Try it >> Exact copies of all the lines below are needed, without the pictures.

Information shown >>
____
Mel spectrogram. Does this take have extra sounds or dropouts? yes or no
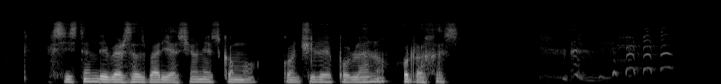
yes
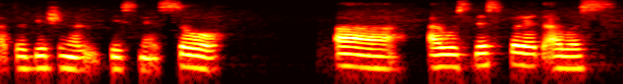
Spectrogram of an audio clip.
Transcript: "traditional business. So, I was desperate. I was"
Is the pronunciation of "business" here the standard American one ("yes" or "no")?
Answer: no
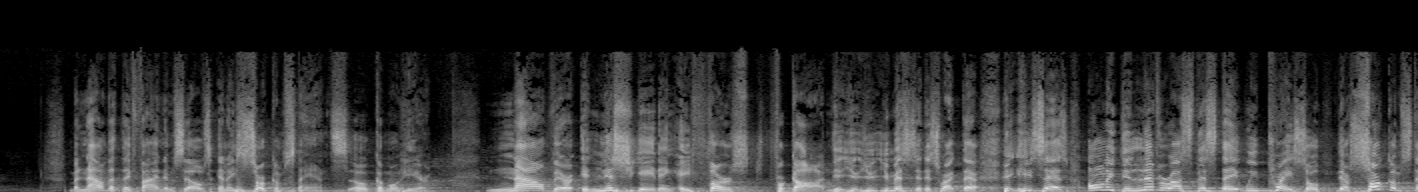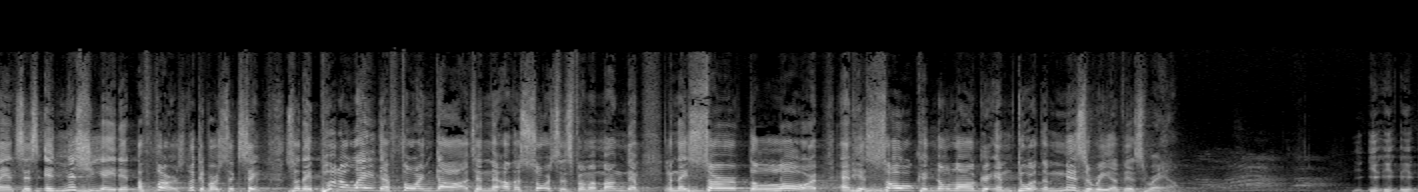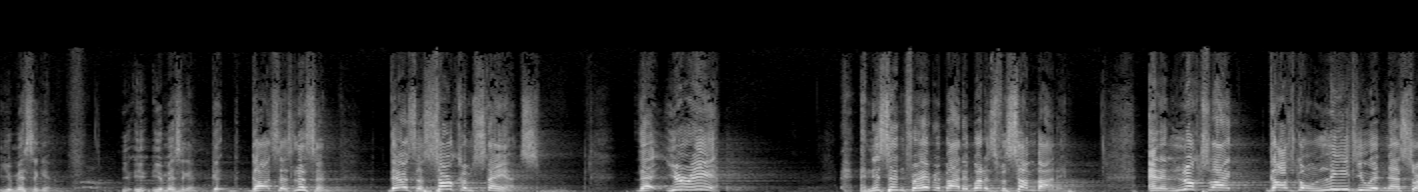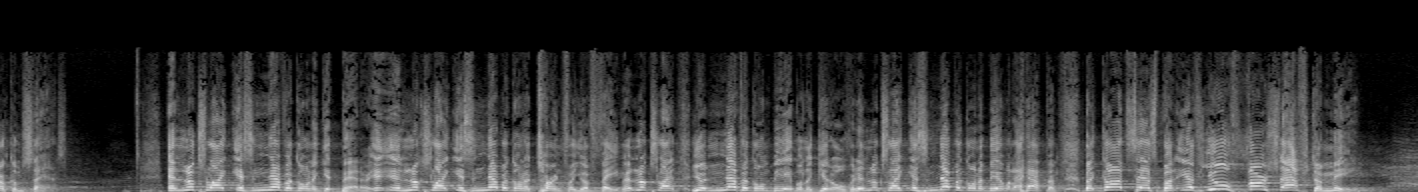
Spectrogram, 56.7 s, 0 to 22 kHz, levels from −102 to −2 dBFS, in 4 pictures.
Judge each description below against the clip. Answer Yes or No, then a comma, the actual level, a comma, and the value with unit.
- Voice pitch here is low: No, high, 225 Hz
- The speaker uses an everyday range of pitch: No, wide, 5.7 semitones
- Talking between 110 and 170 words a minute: No, average, 180 wpm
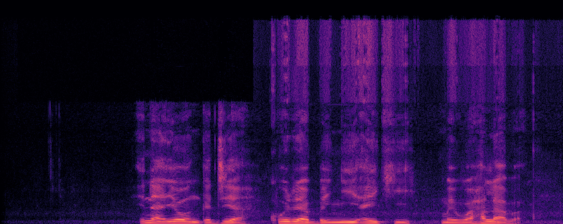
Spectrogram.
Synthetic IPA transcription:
ʔɪ˦naː˨jɐ˦wɐ˨ŋɡɐ˨d͡ʒɪ˦jaː˨kʷʰoː˦ɽɪ˦aː˨bɐ˨ɲji˦ʔa˦jkʲʰiː˨ma˨jwɐ˦ɦa˦laː˨ba̰˦ʔ

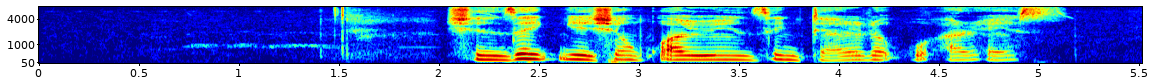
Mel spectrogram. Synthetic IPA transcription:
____
Output for this exercise >>
Mel spectrogram. Does this take have extra sounds or dropouts? yes or no
yes
Spectrogram of an audio clip.
Transcript: "traditional business. So, I was desperate. I was"
Is the pronunciation of "business" here the standard American one ("yes" or "no")?
Answer: no
Spectrogram, 56.7 s, 0 to 22 kHz, levels from −102 to −2 dBFS, in 4 pictures.
Judge each description below against the clip. Answer Yes or No, then a comma, the actual level, a comma, and the value with unit.
- Voice pitch here is low: No, high, 225 Hz
- The speaker uses an everyday range of pitch: No, wide, 5.7 semitones
- Talking between 110 and 170 words a minute: No, average, 180 wpm
Spectrogram.
Synthetic IPA transcription:
ʔɪ˦naː˨jɐ˦wɐ˨ŋɡɐ˨d͡ʒɪ˦jaː˨kʷʰoː˦ɽɪ˦aː˨bɐ˨ɲji˦ʔa˦jkʲʰiː˨ma˨jwɐ˦ɦa˦laː˨ba̰˦ʔ

Mel spectrogram. Synthetic IPA transcription:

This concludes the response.